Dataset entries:
══════

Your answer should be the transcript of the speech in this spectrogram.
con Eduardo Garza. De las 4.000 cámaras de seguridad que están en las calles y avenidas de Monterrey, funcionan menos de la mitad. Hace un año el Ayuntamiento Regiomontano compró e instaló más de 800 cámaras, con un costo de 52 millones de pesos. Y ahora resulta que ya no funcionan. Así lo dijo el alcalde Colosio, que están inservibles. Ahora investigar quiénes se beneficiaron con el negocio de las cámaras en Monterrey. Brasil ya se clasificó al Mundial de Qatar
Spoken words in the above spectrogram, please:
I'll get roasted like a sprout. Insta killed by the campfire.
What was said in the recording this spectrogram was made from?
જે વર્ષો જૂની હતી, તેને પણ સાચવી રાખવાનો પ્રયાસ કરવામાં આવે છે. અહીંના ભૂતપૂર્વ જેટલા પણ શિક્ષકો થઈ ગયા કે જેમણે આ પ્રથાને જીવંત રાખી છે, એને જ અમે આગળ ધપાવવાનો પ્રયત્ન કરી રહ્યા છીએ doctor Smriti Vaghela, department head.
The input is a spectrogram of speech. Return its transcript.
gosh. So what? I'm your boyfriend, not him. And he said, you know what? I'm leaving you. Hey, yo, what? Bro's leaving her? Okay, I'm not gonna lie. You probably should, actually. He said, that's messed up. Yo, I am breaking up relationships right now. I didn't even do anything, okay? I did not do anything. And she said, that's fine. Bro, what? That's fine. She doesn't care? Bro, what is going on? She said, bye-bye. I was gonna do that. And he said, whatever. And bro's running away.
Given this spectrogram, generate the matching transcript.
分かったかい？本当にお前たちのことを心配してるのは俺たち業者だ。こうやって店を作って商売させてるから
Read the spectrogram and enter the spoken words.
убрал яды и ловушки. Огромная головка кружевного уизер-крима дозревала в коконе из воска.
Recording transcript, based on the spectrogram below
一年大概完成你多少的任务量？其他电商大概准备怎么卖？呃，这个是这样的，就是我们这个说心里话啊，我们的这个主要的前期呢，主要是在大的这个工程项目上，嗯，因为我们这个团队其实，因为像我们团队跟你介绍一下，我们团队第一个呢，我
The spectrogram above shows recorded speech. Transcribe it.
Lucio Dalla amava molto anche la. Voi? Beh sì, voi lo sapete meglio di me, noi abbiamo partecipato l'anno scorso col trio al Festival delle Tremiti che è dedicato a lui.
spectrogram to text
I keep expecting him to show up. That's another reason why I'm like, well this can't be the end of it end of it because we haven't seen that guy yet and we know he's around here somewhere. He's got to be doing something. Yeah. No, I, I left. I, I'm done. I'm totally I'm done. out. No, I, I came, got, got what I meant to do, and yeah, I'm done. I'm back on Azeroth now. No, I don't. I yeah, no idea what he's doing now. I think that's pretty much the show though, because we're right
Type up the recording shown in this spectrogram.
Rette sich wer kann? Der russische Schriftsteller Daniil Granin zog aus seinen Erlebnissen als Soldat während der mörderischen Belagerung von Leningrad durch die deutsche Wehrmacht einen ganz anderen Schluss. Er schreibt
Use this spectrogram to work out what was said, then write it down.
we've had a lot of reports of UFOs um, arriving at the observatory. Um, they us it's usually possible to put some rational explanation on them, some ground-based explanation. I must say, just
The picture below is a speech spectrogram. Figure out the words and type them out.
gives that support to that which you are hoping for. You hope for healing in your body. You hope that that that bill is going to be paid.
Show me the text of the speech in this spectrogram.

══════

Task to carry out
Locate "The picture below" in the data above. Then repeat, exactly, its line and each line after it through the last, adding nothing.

Reply to the task
The picture below is a speech spectrogram. Figure out the words and type them out.
gives that support to that which you are hoping for. You hope for healing in your body. You hope that that that bill is going to be paid.
Show me the text of the speech in this spectrogram.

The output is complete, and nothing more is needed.